* Estimates of average effective dose per worker in a year.** Uranium mining is included in nuclear industry.
Source: Radiation: Effects and Sources, United Nations Environmental Programme (UNEP), 2016
One sievert is a large dose. The recommended TLV is average annual dose of 0.05 Sv (50 mSv).
The effects of being exposed to large doses of radiation at one time (acute exposure) vary with the dose. Here are some examples:
10 Sv - Risk of death within days or weeks
1 Sv - Risk of cancer later in life (5 in 100)
100 mSv - Risk of cancer later in life (5 in 1000)
50 mSv - TLV for annual dose for radiation workers in any one year
20 mSv - TLV for annual average dose, averaged over five years
In underground uranium mines, as well in some other mines, radiation exposure occurs mainly due to airborne radon gas and its solid short-lived decay products, called radon daughters or radon progeny.
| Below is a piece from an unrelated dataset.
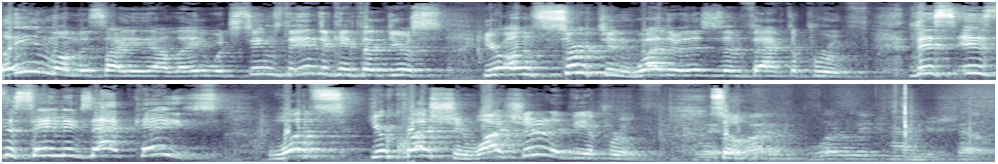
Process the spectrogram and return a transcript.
Lema Misayeh which seems to indicate that you're you're uncertain whether this is in fact a proof? This is the same exact case. What's your question? Why shouldn't it be a proof? Wait, so, what, what are we trying to show?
Radon daughters enter the body with the inhaled air. The alpha particle dose to the lungs depends on the concentration of radon gas and radon daughters in the air.
The concentration of radon gas is measured in units of picocuries per litre (pCi/L) or becquerels per cubic metre (Bq/m3) of ambient air. The concentration of radon daughters is measured in working level (WL) units this is a measure of the concentration of potential alpha particles per litre of air.
The worker's exposure to radon daughters is expressed in units of Working Level Months (WLM). One WLM is equivalent to 1 WL exposure for 170 hours.
1 WL = 130,000 MeV alpha energy per litre air
= 20.8 µJ (microjoules) alpha energy per cubic meter (m3) air
WLM = Working Level Month
= 1 WL exposure for 170 hours
1 WLM = 3.5 mJ-h/m3
Often people use the concentration of radon gas (pCi/L) in the air to estimate the WL level of radon daughters. Such estimates are subject to error because the ratio of radon to its decay products (radon daughters) is not constant.
Equilibrium factor is the ratio of the activity of all the short-lived radon daughters to the activity of the parent radon gas. Equilibrium factor is 1 when both are equal. Radon daughter activities are usually less than the radon activity and hence the equilibrium factor is usually less than 1.
mJ-h/m3 = millijoule hours/per cubic metre
MBq-h/m3 = megabecquerel hours per cubic meter
Joule is unit of energy
1 J = 1 Watt-second = Energy delivered in one second by a 1 Watt power source
1 calorie = 4.2 J
MBq/m3 = megabecquerel per cubic metre
WLM = Working Level Months